[Collection entries]
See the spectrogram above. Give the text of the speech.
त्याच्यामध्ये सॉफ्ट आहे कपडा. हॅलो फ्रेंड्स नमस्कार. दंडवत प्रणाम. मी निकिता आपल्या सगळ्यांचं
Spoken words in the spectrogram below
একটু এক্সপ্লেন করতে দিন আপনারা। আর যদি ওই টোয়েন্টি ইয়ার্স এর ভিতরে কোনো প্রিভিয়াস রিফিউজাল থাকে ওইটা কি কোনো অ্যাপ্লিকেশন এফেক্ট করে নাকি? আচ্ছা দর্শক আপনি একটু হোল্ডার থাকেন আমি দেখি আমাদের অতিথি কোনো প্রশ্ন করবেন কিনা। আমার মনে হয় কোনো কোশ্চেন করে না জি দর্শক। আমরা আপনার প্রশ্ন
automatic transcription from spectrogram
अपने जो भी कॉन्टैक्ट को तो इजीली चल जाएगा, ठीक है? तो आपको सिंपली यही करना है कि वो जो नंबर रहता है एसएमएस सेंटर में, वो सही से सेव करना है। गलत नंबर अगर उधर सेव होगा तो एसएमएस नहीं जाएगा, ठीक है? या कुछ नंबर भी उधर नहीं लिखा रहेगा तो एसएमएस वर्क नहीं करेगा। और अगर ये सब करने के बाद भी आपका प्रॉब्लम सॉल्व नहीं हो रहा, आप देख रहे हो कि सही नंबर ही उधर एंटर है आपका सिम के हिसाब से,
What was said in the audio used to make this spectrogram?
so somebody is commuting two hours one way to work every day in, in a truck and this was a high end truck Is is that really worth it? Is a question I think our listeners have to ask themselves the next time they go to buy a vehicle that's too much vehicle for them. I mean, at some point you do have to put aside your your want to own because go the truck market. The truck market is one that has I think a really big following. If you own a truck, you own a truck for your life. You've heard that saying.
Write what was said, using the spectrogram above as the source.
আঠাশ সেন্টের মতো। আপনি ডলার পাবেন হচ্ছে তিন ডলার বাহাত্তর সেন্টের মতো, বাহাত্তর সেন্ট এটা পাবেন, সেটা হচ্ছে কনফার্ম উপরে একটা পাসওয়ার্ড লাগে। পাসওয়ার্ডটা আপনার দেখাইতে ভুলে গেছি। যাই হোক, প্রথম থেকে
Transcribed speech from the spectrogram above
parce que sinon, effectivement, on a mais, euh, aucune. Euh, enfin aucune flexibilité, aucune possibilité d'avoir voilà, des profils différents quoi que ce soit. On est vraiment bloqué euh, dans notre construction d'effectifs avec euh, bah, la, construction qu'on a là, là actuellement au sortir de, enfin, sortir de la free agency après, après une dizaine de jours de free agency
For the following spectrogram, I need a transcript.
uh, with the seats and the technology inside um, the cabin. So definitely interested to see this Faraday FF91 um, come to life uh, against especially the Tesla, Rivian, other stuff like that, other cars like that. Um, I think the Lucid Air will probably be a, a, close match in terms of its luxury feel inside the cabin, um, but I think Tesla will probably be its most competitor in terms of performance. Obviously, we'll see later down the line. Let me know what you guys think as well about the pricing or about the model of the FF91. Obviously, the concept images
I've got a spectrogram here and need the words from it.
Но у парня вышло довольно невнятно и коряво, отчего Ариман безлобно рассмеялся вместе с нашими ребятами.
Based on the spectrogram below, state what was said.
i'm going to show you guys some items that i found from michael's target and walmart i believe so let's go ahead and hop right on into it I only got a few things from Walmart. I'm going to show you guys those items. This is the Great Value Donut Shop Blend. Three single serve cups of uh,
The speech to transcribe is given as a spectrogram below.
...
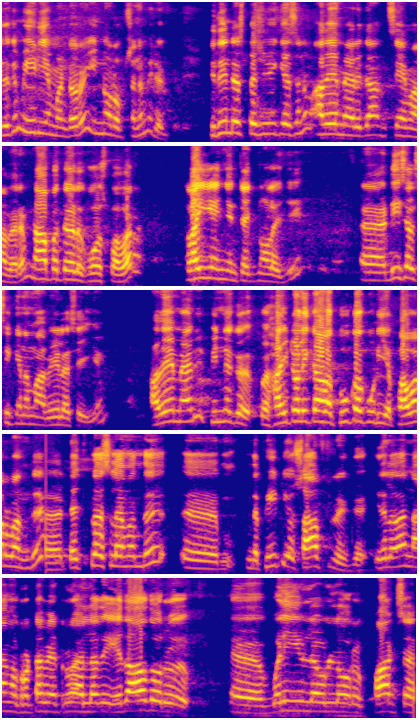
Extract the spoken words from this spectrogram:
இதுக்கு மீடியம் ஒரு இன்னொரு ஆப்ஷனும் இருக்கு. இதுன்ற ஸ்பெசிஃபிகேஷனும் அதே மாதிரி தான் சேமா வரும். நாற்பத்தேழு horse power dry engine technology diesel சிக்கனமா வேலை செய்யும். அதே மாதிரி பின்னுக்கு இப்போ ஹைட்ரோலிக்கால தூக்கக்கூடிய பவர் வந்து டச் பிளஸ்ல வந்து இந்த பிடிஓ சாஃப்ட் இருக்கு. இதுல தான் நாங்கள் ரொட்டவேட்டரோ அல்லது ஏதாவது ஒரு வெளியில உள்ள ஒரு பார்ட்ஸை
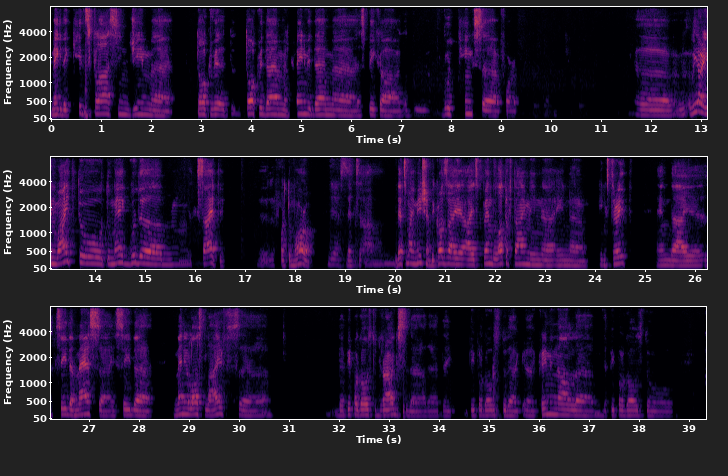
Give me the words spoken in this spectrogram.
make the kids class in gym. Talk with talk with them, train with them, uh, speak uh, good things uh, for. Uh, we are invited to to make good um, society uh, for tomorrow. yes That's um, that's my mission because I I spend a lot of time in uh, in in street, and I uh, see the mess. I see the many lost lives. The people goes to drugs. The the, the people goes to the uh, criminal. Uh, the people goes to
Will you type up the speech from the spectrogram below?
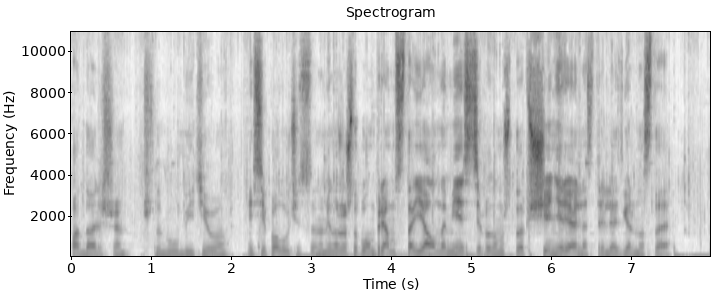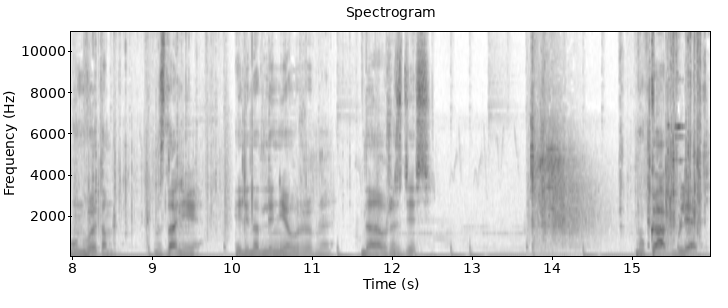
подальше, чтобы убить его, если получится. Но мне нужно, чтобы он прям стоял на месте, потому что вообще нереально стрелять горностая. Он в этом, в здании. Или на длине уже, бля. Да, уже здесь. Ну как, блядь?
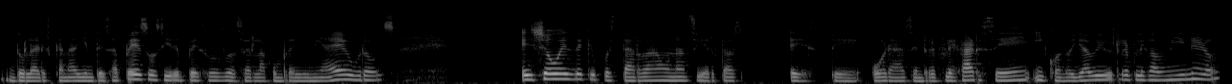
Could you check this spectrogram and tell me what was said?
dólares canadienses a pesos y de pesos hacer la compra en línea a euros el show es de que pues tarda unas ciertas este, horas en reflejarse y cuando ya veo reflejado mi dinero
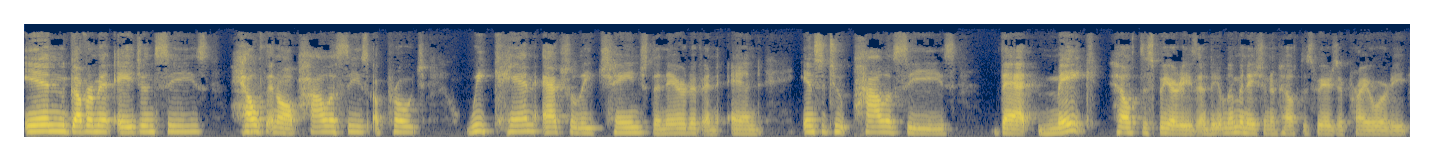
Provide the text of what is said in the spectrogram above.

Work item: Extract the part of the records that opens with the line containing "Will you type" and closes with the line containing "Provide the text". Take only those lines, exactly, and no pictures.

Exercise output:
Will you type up the speech from the spectrogram below?
подальше, чтобы убить его, если получится. Но мне нужно, чтобы он прям стоял на месте, потому что вообще нереально стрелять горностая. Он в этом, в здании. Или на длине уже, бля. Да, уже здесь. Ну как, блядь?
Could you check this spectrogram and tell me what was said?
dólares canadienses a pesos y de pesos hacer la compra en línea a euros el show es de que pues tarda unas ciertas este, horas en reflejarse y cuando ya veo reflejado mi dinero
Provide the text of what is said in the spectrogram above.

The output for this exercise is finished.